◆ Work task ◆
Although the entries contain pictures, only their words should be duplicated exactly.

--- START ---

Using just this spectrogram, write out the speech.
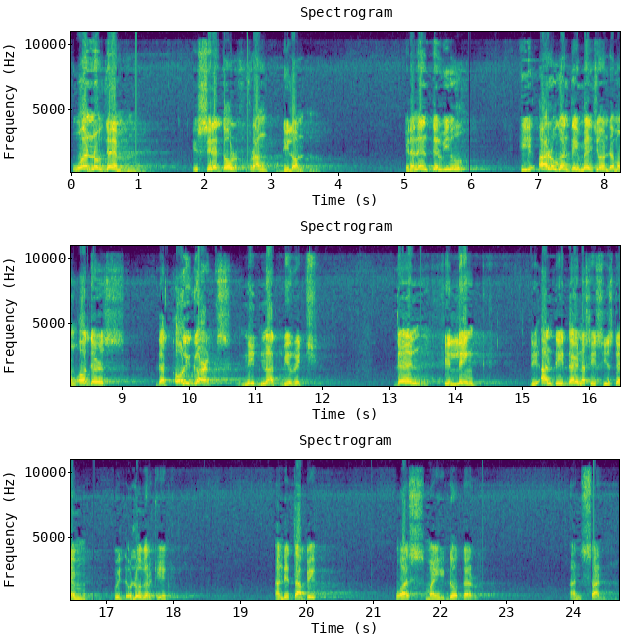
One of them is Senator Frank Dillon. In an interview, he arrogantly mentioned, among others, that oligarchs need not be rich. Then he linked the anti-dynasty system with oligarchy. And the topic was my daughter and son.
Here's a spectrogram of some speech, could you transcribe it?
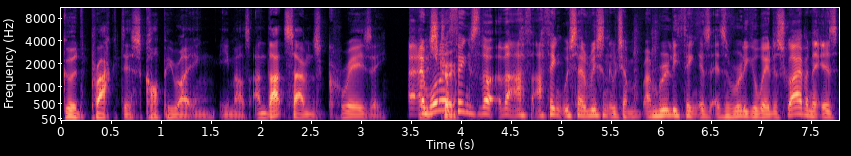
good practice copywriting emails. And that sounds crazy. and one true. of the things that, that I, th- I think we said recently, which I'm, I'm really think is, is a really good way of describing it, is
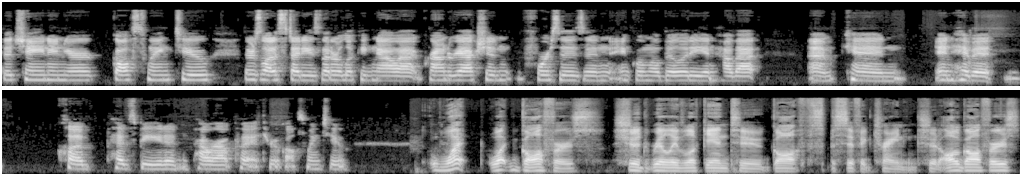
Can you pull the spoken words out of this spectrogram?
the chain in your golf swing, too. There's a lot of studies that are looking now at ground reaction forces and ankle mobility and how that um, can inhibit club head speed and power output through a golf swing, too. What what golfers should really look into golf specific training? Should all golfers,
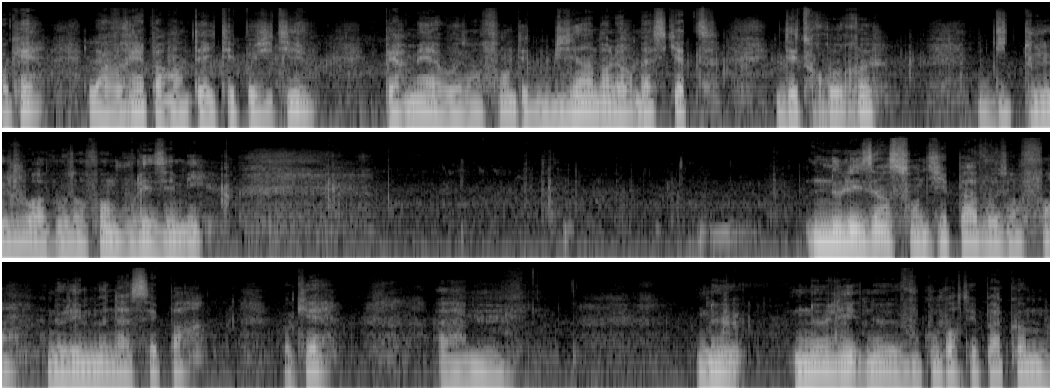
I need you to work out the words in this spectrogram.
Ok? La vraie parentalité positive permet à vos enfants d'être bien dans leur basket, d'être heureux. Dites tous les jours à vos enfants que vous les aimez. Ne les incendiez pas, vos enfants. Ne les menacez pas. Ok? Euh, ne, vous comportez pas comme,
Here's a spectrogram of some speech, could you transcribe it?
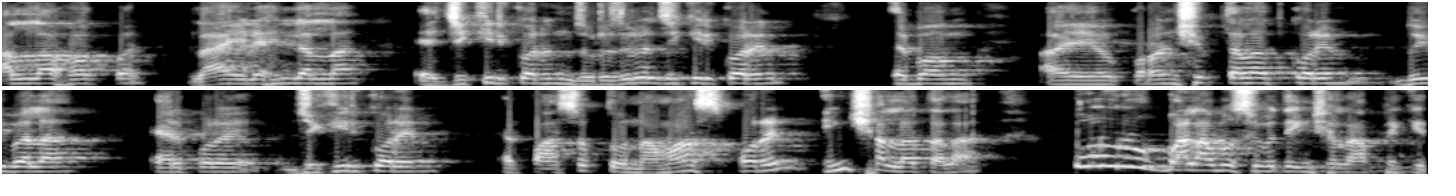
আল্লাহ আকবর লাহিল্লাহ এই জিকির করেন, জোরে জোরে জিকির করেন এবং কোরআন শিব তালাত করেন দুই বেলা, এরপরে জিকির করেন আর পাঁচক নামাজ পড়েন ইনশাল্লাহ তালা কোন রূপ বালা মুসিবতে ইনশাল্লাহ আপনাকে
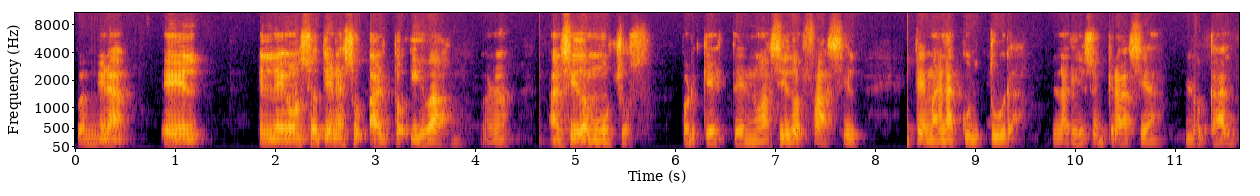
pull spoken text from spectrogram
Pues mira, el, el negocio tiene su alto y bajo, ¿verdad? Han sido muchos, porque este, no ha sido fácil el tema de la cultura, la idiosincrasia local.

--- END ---

◆ Your solution ◆
Using just this spectrogram, write out the speech.
One of them is Senator Frank Dillon. In an interview, he arrogantly mentioned, among others, that oligarchs need not be rich. Then he linked the anti-dynasty system with oligarchy. And the topic was my daughter and son.
Here's a spectrogram of some speech, could you transcribe it?
good practice copywriting emails. And that sounds crazy. and one true. of the things that, that I, th- I think we said recently, which I'm, I'm really think is, is a really good way of describing it, is
Can you pull the spoken words out of this spectrogram?
the chain in your golf swing, too. There's a lot of studies that are looking now at ground reaction forces and ankle mobility and how that um, can inhibit club head speed and power output through a golf swing, too. What what golfers should really look into golf specific training? Should all golfers,
I need you to work out the words in this spectrogram.
Ok? La vraie parentalité positive permet à vos enfants d'être bien dans leur basket, d'être heureux. Dites tous les jours à vos enfants que vous les aimez. Ne les incendiez pas, vos enfants. Ne les menacez pas. Ok? Euh, ne, vous comportez pas comme,
Here's a spectrogram of some speech, could you transcribe it?
আল্লাহ আকবর লাহিল্লাহ এই জিকির করেন, জোরে জোরে জিকির করেন এবং কোরআন শিব তালাত করেন দুই বেলা, এরপরে জিকির করেন আর পাঁচক নামাজ পড়েন ইনশাল্লাহ তালা কোন রূপ বালা মুসিবতে ইনশাল্লাহ আপনাকে
pull spoken text from spectrogram
Pues mira, el, el negocio tiene su alto y bajo, ¿verdad? Han sido muchos, porque este, no ha sido fácil el tema de la cultura, la idiosincrasia local.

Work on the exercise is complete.